The 3-D mammograms and ultrasounds were read by different radiologists who knew that the standard screening mammogram had found no cancer, but didn’t know the result of the other additional screening test.
The additional screening tests found 24 breast cancers:
- 12 were detected by both 3-D mammogram and ultrasound
- one was detected only by 3-D mammogram
- 11 were detected only by ultrasound
"These results mean that tomosynthesis detected an additional four breast cancers per 1,000 women screened and ultrasound detected an additional seven breast cancers per 1,000," said Dr. Nehmat Houssami, professor of public health at the University of Sydney, who presented the study at the European Breast Cancer Conference.
There were 107 false-positive results:
- 53 for 3-D mammograms
- 65 for ultrasound
This difference wasn’t statistically significant, which means that it was likely due to chance and not because of the difference in screening methods.
In an editorial in the Journal of Clinical Oncology that ran with the paper, Wendie Berg, M.D., of the Magee Women’s Hospital at the University of Pittsburgh Medical Center, wrote that a high false-positive rate is why many doctors have been reluctant to use ultrasound for breast cancer screening.

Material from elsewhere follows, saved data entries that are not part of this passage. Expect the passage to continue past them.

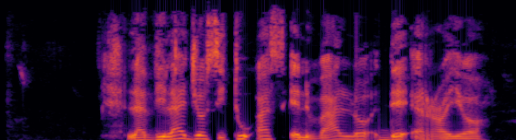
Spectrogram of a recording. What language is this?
Esperanto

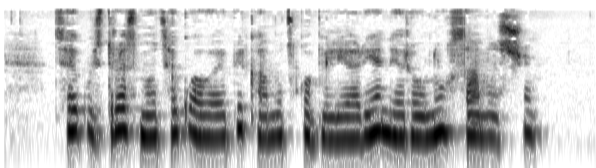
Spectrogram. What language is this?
Georgian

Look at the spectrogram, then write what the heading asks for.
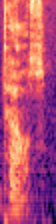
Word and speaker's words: Taos: I keep saying Moab, and then I'm like, oh no, it's probably like Taos. We're only supposed to say it's like one word instead of two. There is only one syllable in Taos.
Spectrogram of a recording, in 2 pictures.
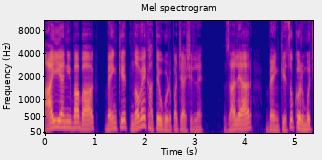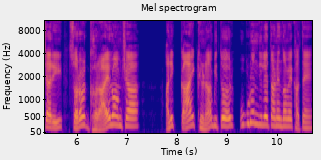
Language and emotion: Goan Konkani, surprised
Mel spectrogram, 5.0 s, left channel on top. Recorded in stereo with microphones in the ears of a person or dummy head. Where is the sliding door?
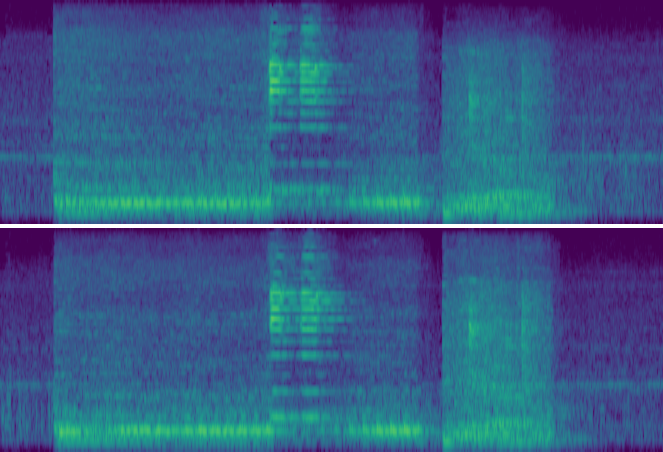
25° right (ahead or behind), 0.7 m.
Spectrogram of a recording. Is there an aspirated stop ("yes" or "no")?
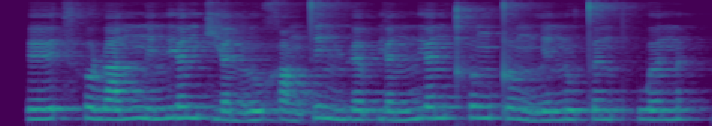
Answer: yes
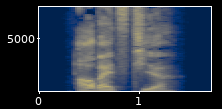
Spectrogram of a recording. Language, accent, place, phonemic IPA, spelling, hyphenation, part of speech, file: German, Germany, Berlin, /ˈaʁbaɪ̯tsˌtiːʁ/, Arbeitstier, Ar‧beits‧tier, noun, De-Arbeitstier.ogg
- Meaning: 1. an animal that does labour for people; beast of burden 2. a person who works exaggeratedly hard: workaholic (one who cannot relax)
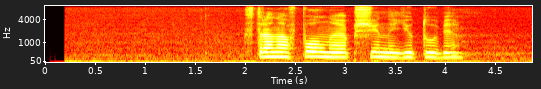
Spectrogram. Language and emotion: Russian, neutral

The ASTOUND study may start to change that.
“Importantly, in preliminary results from the ASTOUND trial, false-positive recalls (2.0%) and biopsies (0.7%) were acceptably low,” Dr. Berg wrote.
"In this study, we are comparing two additional tests to see if they can do better than standard mammograms in finding cancer in women with dense breasts; we have found that ultrasound does better than tomosynthesis, but ultrasound is a separate test, it is time-consuming and, in less experienced hands, it can lead to a lot of false alarms,” Dr. Houssami said. “However, tomosynthesis, which is a form of refined mammography, can be carried out as part of the standard 2-D mammogram screen, or even instead of it. Given that tomosynthesis detected more than 50% of the additional breast cancers in these women, the implications are that it has the potential to be the primary mammography screening method without the need for an extra screening procedure.
“…Our study does not provide all the answers on this issue but provides the first critical piece of information on how these two tests compare,” Dr. Houssami added. “If a woman is concerned that her breasts are very dense on the mammogram (or has been told her breasts are very dense and would like more testing), I can use the data from ASTOUND to discuss with her the option of having the ultrasound or the tomosynthesis screen; I would discuss with her the pros and cons of adding another test to improve sensitivity for detecting cancer, but would also point out this could have additional harms such as more false alarms."
If you have dense breasts, you and your doctor will develop a screening plan tailored to your unique situation. General recommended screening guidelines include:
- a monthly breast self-exam
- a yearly breast exam by your doctor
- a digital mammogram every year starting at age 40
Digital mammography is better than film mammography in women with dense breasts, regardless of age.
Your personal screening plan also may include:
- 3-D mammogram
Talk to your doctor about developing a specialized program for early detection that meets your individual needs and gives you peace of mind.
To get the best information from your breast imaging studies, it's important to:
- compare this year's study to prior years' studies
- correlate the information from the imaging studies (what you feel in the breast compared to the results of your mammogram, MRI, and ultrasound)
Usually test reports will say if the most recent imaging test is different from other tests or earlier results from the same test.
To keep track of your test results, you may want to get a copy of each imaging report and put them in a binder.
For more information on 3-D mammograms, ultrasound, and other tests used to detect breast cancer, visit the Breastcancer.org Screening and Testing pages.